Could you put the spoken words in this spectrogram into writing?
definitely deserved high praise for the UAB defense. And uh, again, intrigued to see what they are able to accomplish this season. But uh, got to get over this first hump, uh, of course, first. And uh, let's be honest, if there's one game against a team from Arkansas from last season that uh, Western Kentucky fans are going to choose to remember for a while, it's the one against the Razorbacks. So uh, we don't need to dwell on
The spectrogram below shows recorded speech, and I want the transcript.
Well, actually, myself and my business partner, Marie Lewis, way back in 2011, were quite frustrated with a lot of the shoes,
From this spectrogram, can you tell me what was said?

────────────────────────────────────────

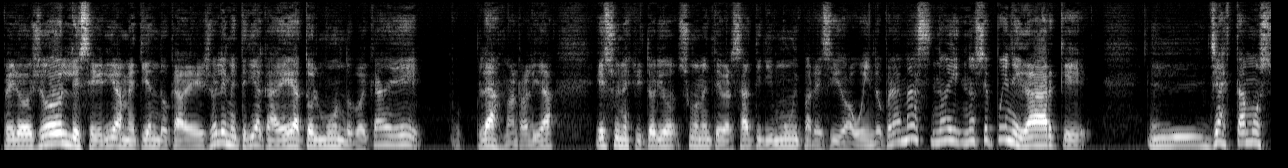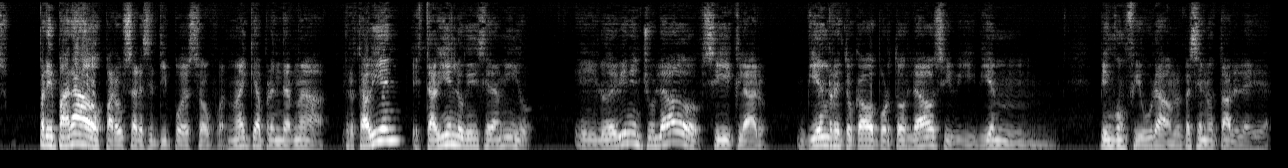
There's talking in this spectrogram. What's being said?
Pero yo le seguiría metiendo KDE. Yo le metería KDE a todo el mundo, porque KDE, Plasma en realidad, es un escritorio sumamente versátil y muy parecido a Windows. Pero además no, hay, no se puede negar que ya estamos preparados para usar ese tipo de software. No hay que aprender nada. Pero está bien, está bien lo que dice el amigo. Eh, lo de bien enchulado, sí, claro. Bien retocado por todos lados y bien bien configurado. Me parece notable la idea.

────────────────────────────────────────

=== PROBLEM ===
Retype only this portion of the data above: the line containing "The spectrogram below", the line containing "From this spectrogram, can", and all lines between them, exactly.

=== EXPECTED OUTPUT ===
The spectrogram below shows recorded speech, and I want the transcript.
Well, actually, myself and my business partner, Marie Lewis, way back in 2011, were quite frustrated with a lot of the shoes,
From this spectrogram, can you tell me what was said?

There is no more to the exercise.